The biggest plus for me is that the browser blocks trackers out of the box. It’s one of the reasons I’m a big Firefox fan – pretty robust tracker blocking from the start.

Brave puts performance, and security at the forefront, literally, with indicators of how much the browser is blocking as you journey across the Web, and how much time it seems to be saving as your browse:

I haven’t really compared Brave’s blocking stats with Firefox’s (I’m not sure if I can really compare them directly given that I just see totals, not a breakdown), but it is gratifying to see that value go up.

In Firefox, I set my start page as about:protections so I see this data each time I start up my browser, too:

If anything, these values are great reminders of how much cruft is on the Web, degrading our browsing experience.

Another aspect of the Brave model is how it uses Basic Attention Tokens as a way to reward us consumers for visiting participating content creators’ sites.

I don’t fully understand how Brave Rewards work, but I like this idea of enabling consumers to make micro-contributions to content creators, and help support them. It’s a bit like Recurring Payments on WordPress.com.

That said, I intend doing some more research.
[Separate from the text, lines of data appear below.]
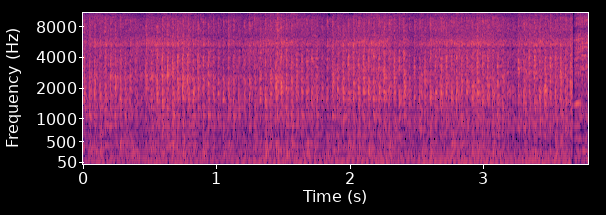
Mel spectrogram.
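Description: A tractor engine runs steadily during testing, with a loud, continuous low idle rumble and a slight knocking pulse that persists throughout, with no voices.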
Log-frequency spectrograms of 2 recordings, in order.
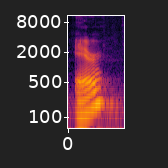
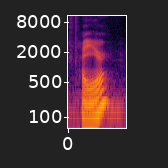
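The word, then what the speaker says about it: Jair: Base Brazil 50% in part due to trial of ally Ayer Ayer Bolanero I don't pronounce his name. How do you pronounce his first name? Hier.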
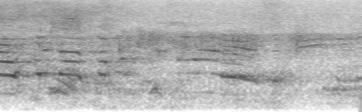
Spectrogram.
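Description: High-pitched children's voices calling and shrieking in play, in short rising-and-falling cries.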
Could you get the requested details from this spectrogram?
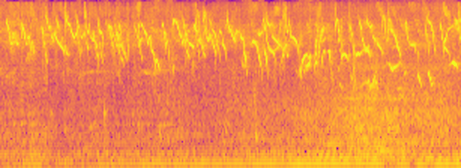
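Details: Oriental white-eye singing to call out rivals, a continuous stream of high zigzag chirps and quick twitters, with a faint low hum beneath.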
The model intrigues me!


If you’re interested in trying the Brave browser out, here are a couple things I’ve discovered so far that may help you make the move from Chrome, if you’re a Chrome user:

  • Brave is Chromium-based, so it actually looks and feels a lot like Chrome;
  • You can install Chrome extensions in Brave, just like you do with Chrome;
  • Instead of using Google sync to sync between Brave browsers on different browsers, Brave has its own sync tool. This may be appealing if you don’t want Google at the heart of your browsing experience.
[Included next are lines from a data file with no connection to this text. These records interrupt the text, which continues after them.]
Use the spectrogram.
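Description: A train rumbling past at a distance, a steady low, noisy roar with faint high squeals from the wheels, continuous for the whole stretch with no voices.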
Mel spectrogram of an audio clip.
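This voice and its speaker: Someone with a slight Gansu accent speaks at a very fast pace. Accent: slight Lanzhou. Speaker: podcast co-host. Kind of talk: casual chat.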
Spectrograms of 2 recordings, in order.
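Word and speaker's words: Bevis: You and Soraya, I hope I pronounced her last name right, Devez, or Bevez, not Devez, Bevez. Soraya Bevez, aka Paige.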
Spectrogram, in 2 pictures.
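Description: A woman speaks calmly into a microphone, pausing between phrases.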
I’ve enjoyed using Brave so far. I’m not switching away from Firefox just yet, but I’m using Brave as my preferred Chromium-based browser, and it’s working well for me.

In the meantime, here are a couple posts that I’m going to read for broader perspectives on Brave:
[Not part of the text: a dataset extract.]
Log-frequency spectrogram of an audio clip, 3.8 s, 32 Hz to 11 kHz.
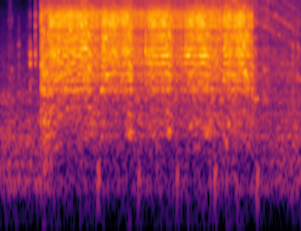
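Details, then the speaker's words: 2016 Jeep Patriot 2.0L with excessive blow-by, catch can fitted, compression test on cylinder 1: strong even cranking about three seconds, no stumble; reads about 187-190, unchanged from before; normal cranking with good compression. "Good. So that hasn't really changed much. It's about 190. 187 is accurate as these gauges are."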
Featured image by Jack Sloop
Categories
Applications Web/Tech

The original WorldWideWeb browser has been revived … in your modern browser

This is an awesome project:

In December 1990, an application called WorldWideWeb was developed on a NeXT machine at The European Organization for Nuclear Research (known as CERN) just outside of Geneva. This program – WorldWideWeb — is the antecedent of most of what we consider or know of as “the web” today.

In February 2019, in celebration of the thirtieth anniversary of the development of WorldWideWeb, a group of developers and designers convened at CERN to rebuild the original browser within a contemporary browser, allowing users around the world to experience the origins of this transformative technology.

CERN 2019 WorldWideWeb Rebuild

My first browser was probably one of the early Netscape browsers (I loved those browsers), although it’s possible I may have started off with Microsoft’s Internet Explorer given how prevalent it was in those early days.

You can read more about the project that led to this browser’s recreation, here: Developers revive first Web browser at week-long hackathon | CERN

The WorldWideWeb browser

The WorldWideWeb browser has a certain appeal to it, although I’m not rushing to replace Firefox with this browser just yet.

Via Jeremy Keith over at Adactio

Categories
Applications

Oh Firefox, You Little Resource Hog

I love using Firefox as my primary browser. I prefer using it for a variety of reasons. Lately, though, I’ve noticed that it’s become a bit of a resource hog, and I can’t work out why? I’ve disabled add-ons that I don’t need, and it still uses about 1.4GB of RAM at a minimum for pages that Chrome uses a quarter of RAM for.

Has something changed in Firefox’s architecture? One thought I had is that maybe this has to do with something like page pre-fetching (I think Firefox does that), or something along those lines. I want to sort this out. Chrome seems to be so much better at resource management at the moment.

Update (2018-03-18): Mozilla shared this page to help troubleshoot Firefox memory issues: Firefox uses too much memory (RAM) – How to fix | Firefox Help

https://twitter.com/firefox/status/974796585778450433

Photo by ideadad on Unsplash